You may download the full report report here.

Updated editions of all Blue Books of gemmological standards and nomenclature on CIBJO website

The six CIBJO Blue Books are definitive sets of grading standards and nomenclature for diamonds, coloured gemstones, pearls, coral, precious metals, and gemmological laboratories. They are compiled and then are consistently reviewed and updated by the relevant CIBJO Commissions, whose members include representatives of trade organisations and laboratories active in the respective areas of the industry. In the almost complete absence of jewellery industry standards endorsed by the International Standards Organisation (ISO), the CIBJO Blue Books are the most widely accepted set of globally accepted standards.

The updated versions can be downloaded from the following page on the CIBJO website: http://www.cibjo.org/introduction-to-the-blue-books/.

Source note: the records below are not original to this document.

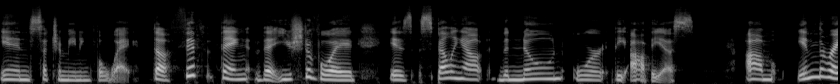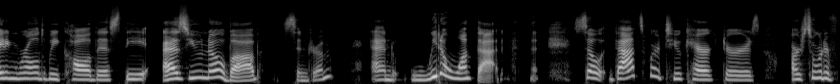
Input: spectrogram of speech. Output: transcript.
in such a meaningful way. The fifth thing that you should avoid is spelling out the known or the obvious. Um, in the writing world, we call this the as you know, Bob syndrome. And we don't want that. so that's where two characters are sort of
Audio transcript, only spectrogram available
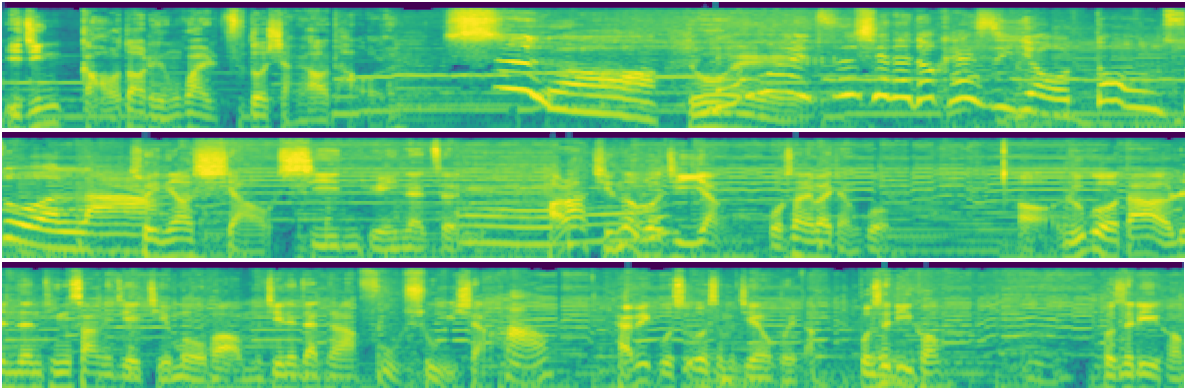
已经搞到连外资都想要逃了。是哦，对，外资现在都开始有动作啦。所以你要小心，原因在这里。好了，其实逻辑一样，我上礼拜讲过。哦，如果大家有认真听上一节节目的话，我们今天再跟他复述一下。好，台北股市为什么今天回档？不是利空，不是利空，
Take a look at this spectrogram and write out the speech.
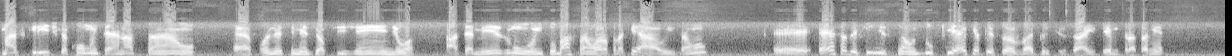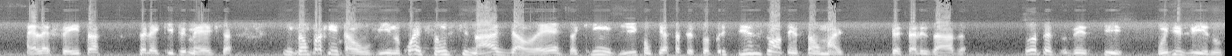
mais crítica, como internação, é, fornecimento de oxigênio, até mesmo intubação orotraqueal. Então, é, essa definição do que é que a pessoa vai precisar em termos de tratamento, ela é feita pela equipe médica. Então, para quem está ouvindo, quais são os sinais de alerta que indicam que essa pessoa precisa de uma atenção mais especializada? Toda vez que o indivíduo,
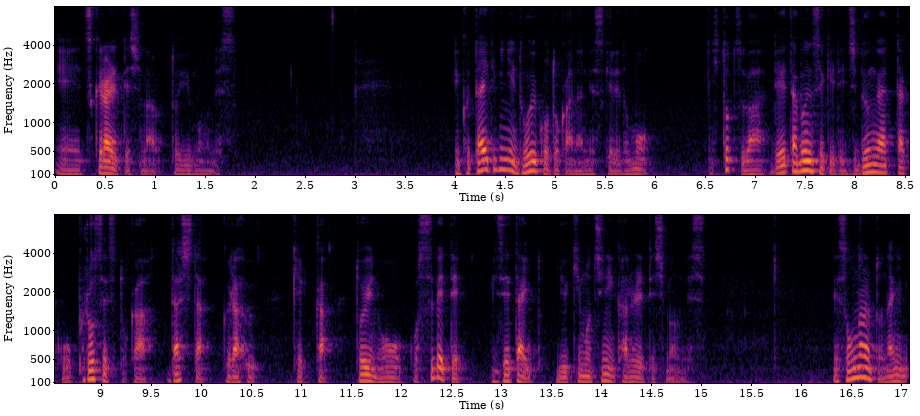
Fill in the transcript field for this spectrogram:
えー、作られてしまうというものです。具体的にどういうことかなんですけれども一つはデータ分析で自分がやったこうプロセスとか出したグラフ結果というのをこう全て見せたいという気持ちに駆られてしまうんです。でそうなると何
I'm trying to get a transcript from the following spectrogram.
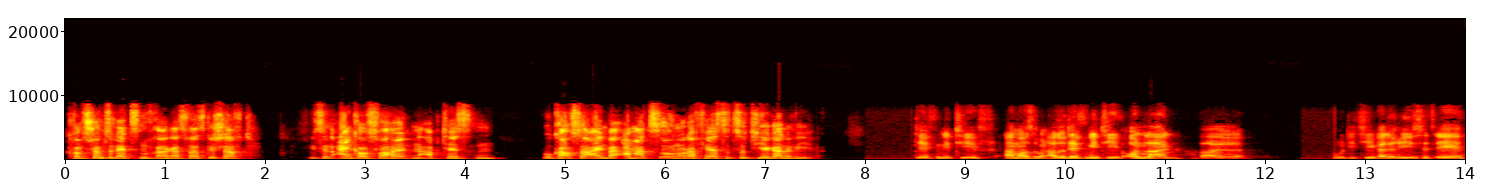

For individuals who are not members of a CIBJO-member organisation, each individual download will cost 9.90 Swiss francs. All six Blue Books (Diamond Book, Gemstone Book, Pearl Book, Coral Book, Precious Metals Book and Gemmological Laboratories Book) can be downloaded as a single package at a discounted rate of 49.90 Swiss francs. For individuals who are members of an organisation that belongs to CIBJO, he or she is entitled to receive the CIBJO Blue Books free of charge. They should contact the organisation of which they are members to arrange delivery of the relevant Blue Books by email.

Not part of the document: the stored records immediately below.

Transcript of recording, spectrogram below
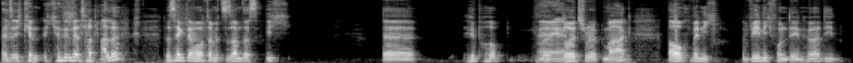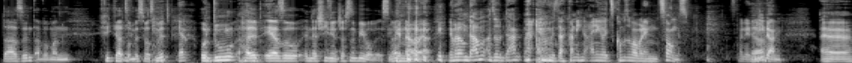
also ich kenne ich kenn in der Tat alle. Das hängt aber auch damit zusammen, dass ich äh, Hip-Hop, Ja, äh, ja. Deutschrap mag. Auch wenn ich wenig von denen höre, die da sind, aber man kriegt halt so ein bisschen was mit. Ja. Und du halt eher so in der Schiene Justin Bieber bist, ne? Genau, ja. ja da, also da, wie gesagt, kann ich in einige, jetzt kommt es aber bei den Songs, bei den Ja. Liedern. Äh,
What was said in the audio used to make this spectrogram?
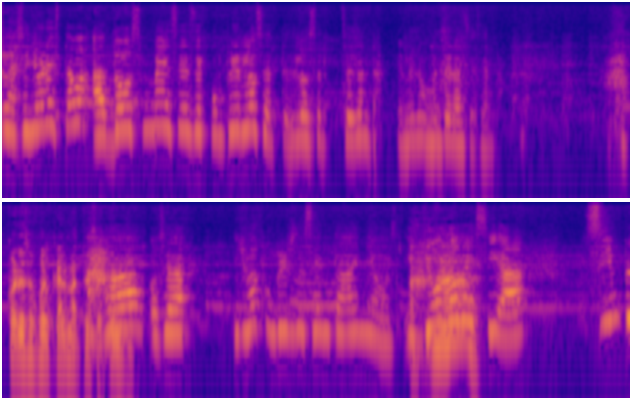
La señora estaba a dos meses de cumplir los, los set- 60. En ese momento eran 60. Por eso fue el cálmate 70. Ajá, o sea, iba a cumplir 60 años. Y yo lo decía simple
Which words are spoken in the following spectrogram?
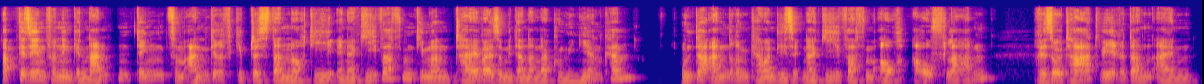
Abgesehen von den genannten Dingen zum Angriff gibt es dann noch die Energiewaffen, die man teilweise miteinander kombinieren kann. Unter anderem kann man diese Energiewaffen auch aufladen. Resultat wäre dann ein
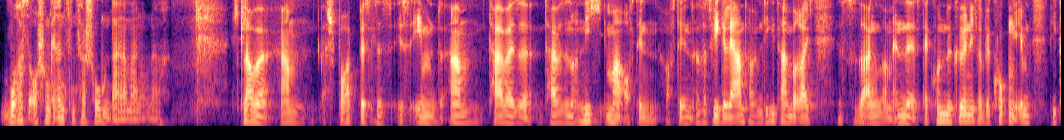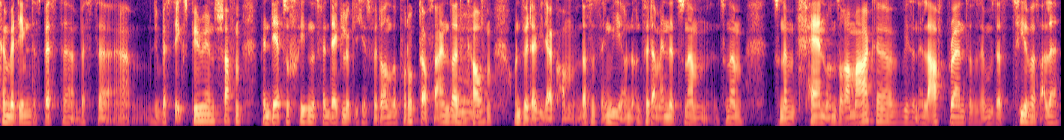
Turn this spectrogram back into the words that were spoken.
wo hast du auch schon Grenzen verschoben, deiner Meinung nach? Ich glaube, ähm, das Sportbusiness ist eben ähm, teilweise teilweise noch nicht immer auf den auf den also was wir gelernt haben im digitalen Bereich ist zu sagen so am Ende ist der Kunde König und wir gucken eben wie können wir dem das beste beste äh, die beste Experience schaffen. Wenn der zufrieden ist wenn der glücklich ist wird er unsere Produkte auf der einen Seite mhm. kaufen und wird er wiederkommen. Und das ist irgendwie und, und wird am Ende zu einem zu einem zu einem Fan unserer Marke. Wir sind eine Love Brand. Das ist irgendwie das Ziel was alle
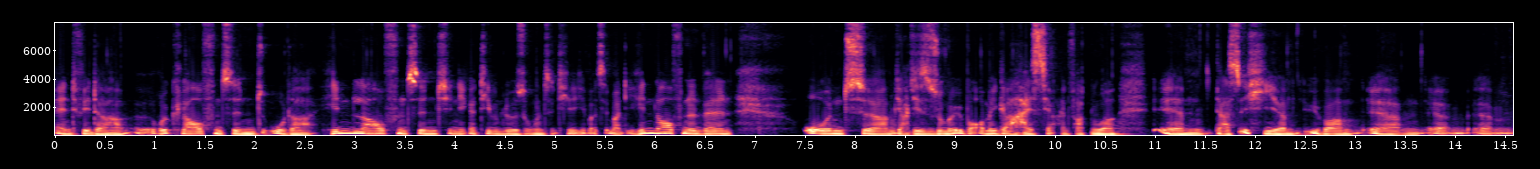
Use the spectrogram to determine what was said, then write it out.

(excerpts from a FEBRUARY 13, 2016 CIBJO press release – the underlining is ours)

EU agrees law to curb flow of conflict minerals – much ado about nothing

According to REUTERS (WORLD NEWS | Tue Nov 22, 2016 | 1:47pm EST), The European Union agreed a deal on Tuesday to stem the flow of gold and other metals used to fund armed conflicts or produced in conditions that breach human rights.

EU importers of tin, tungsten, tantalum, gold and their ores will from 2021 have to carry out checks on their suppliers in legislation that will also apply to smelters and refiners.

Human rights campaigners said the agreement was a half-hearted first step, with imports of finished products that may contain the minerals not included and an end result that exempted a large number of companies.

To read it in full: http://www.reuters.com/article/us-eu-trade-conflict-id

Much ado about nothing, one of my favourite Shakespeare plays.

Oil and metals: Goliath and David

Another excellent infographic published by Visual Capitalist (a few weeks ago).
They left diamonds out of the picture, a pity. They included graphite, diamond’s darker and duller brother, though; curiously enough, both markets are very similar in value (diamond production marginally smaller, at close to $14B).
Courtesy of: Visual Capitalist

The Portuguese mineral industry – update

Portugal has a long tradition in the mining industry (in our European heartland and, during our long and rich History, in other territories in South America, Africa, Asia). Romans mined (gold and other metals, natural stone) in what is now the Portuguese territory and before them the Celts and Phoenicians.

The  Portuguese mining industry is now built around three main pillars:

  1. The natural stone sector (with hundreds of active marble, granite and limestone quarries and high quality manufacturing centers – we are the largest per capita natural stone exporter: market research here).
  2. The metals (especially Au and W – in the country’s north and center – and Cu-Zn in VMS Iberian Pyrite Belt – in the south).
  3. Industrial rocks and minerals (kaolinite, felspar, aggregates, etc.).

There are several active exploration – evaluation projects (base metals, gold, tungsten) in the country and high potential for lithium and other mineral commodities. To know more about our mineral industry, just read Mineral Resources of Portugal, the latest official statistical information or, better still, contact us at luischambel@sinese.pt.

Portuguese infrastructure is first-class and where else do you find warmer people and weather and better food and wine?